Marsh noted that when she first bought her house in Corry in 1983, her interest rate was between 16-17%.
She mentioned that even then, people still bought houses, so she doesn’t believe that interest rates impeded buyers too much.
“In the 25 years that I’ve sold real estate, it has never been a seller’s market until now,” Marsh said. “All of a sudden, it became a seller’s market, and it’s slowly going back to a buyer’s market as you see the prices adjust down.”
This new turn comes with what she describes as a generational change, causing a higher turnover rate.
“Generationally, there’s a reason,” Marsh said. “This generation is instant gratification. If they want a house, they want what they want. They just go ahead and buy it or do it – it’s instant gratification. It’s not a negative, it’s just a different generation of how people are working through things. Those of us who are older and lived in our homes longer, we also kept jobs longer.”
Marsh said she believes remote work resulting from the pandemic caused a lot of change in the market as well, as people decided they wanted to downgrade, upgrade or not rent, after spending so much time in the house.
Rental prices are also on rapid rise, according to Marsh. She said at this point, renters are paying as much as they would on a mortgage, but those renting won’t see any of that money back as they might with an investment in real estate. Namely, buying a house could mean gaining equity.
“If you have a house that’s $200,000, and you only owe $125,000 on it, well guess what? That difference of $75,000 is what’s called equity,” Marsh said. “People sometimes use that to buy a car, and some people use that for their kids’ education. There are all sorts of things where you can be the bank for yourself. That’s why I would encourage a person to buy instead of rent.”
As far as renting though, Burlingame advises homeowners to only buy instead of rent if they plan to stay in the area for a while.
“People should buy a house as a primary family residence if they plan on being in place for at least five years,” Burlingame said. “Because when you factor in the interest you pay, the closing costs and all the expenses it takes to get into a house and get moved, even if you sell it for the same price, you’re going to be losing money until about five years go by, and you’re able to even out some of the charges you paid upfront and get some equity into the house.”
If someone still believes buying is the best option, the one thing Marsh said people shouldn’t do is go over their budget and over the price just because they want it. They may lose that equity if prices drop.
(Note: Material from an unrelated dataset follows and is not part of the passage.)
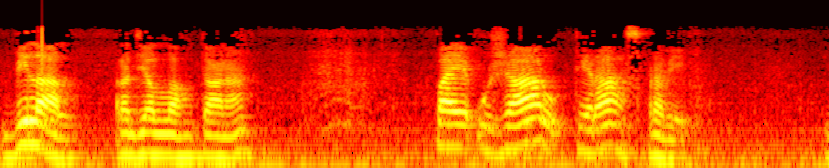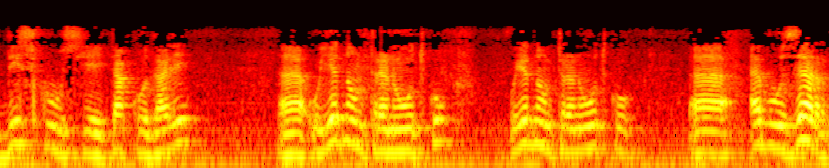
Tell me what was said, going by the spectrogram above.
Bilal radijallahu ta'ala pa je u žaru te rasprave diskusije i tako dalje e, u jednom trenutku u jednom trenutku Ebu Zer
“You don’t want to over-purchase,” Marsh said. “If you can afford a house for $150,000, but you really like this one for $250,000, but the cost to purchase is so much more and it’s really what I like, well I understand that. I’d like to drive a jaguar, but I don’t, because I can’t afford it. It’s the same thing.”
Currently, Puckly said the average house price in Corry is around $130,000-$140,000 with outliers of $25,000 and about $500,000.
With so many unknowns to some buyers, including more raises in interest rates on the horizon, Burlingame and Marsh both agreed that having a real estate agent is advantageous. So, when cutting corners, keep in mind that a “for sale by owner” may not be the best option.
Marsh said the value of a realtor goes beyond just finding someone a buyer – it’s driving people around for weeks or months, working with the buyer to find the best fit.
“If you don’t want to pay a commission, I understand that,” Marsh said. “But then I don’t have a fiduciary duty to help if you’re not going to pay me to.”
Marsh said that even if she gives someone the contract, they often don’t know what to do with it and end up spending a large sum of money paying an attorney to write it.
“Their attorney is going to charge them billable hours to write the contract but won’t follow through on the contract with inspections, appraisal and taking it to settlement,” Marsh said. “That’s where I think it’s important to have a licensed real estate agent help you through that process, especially as a first-time home buyer.”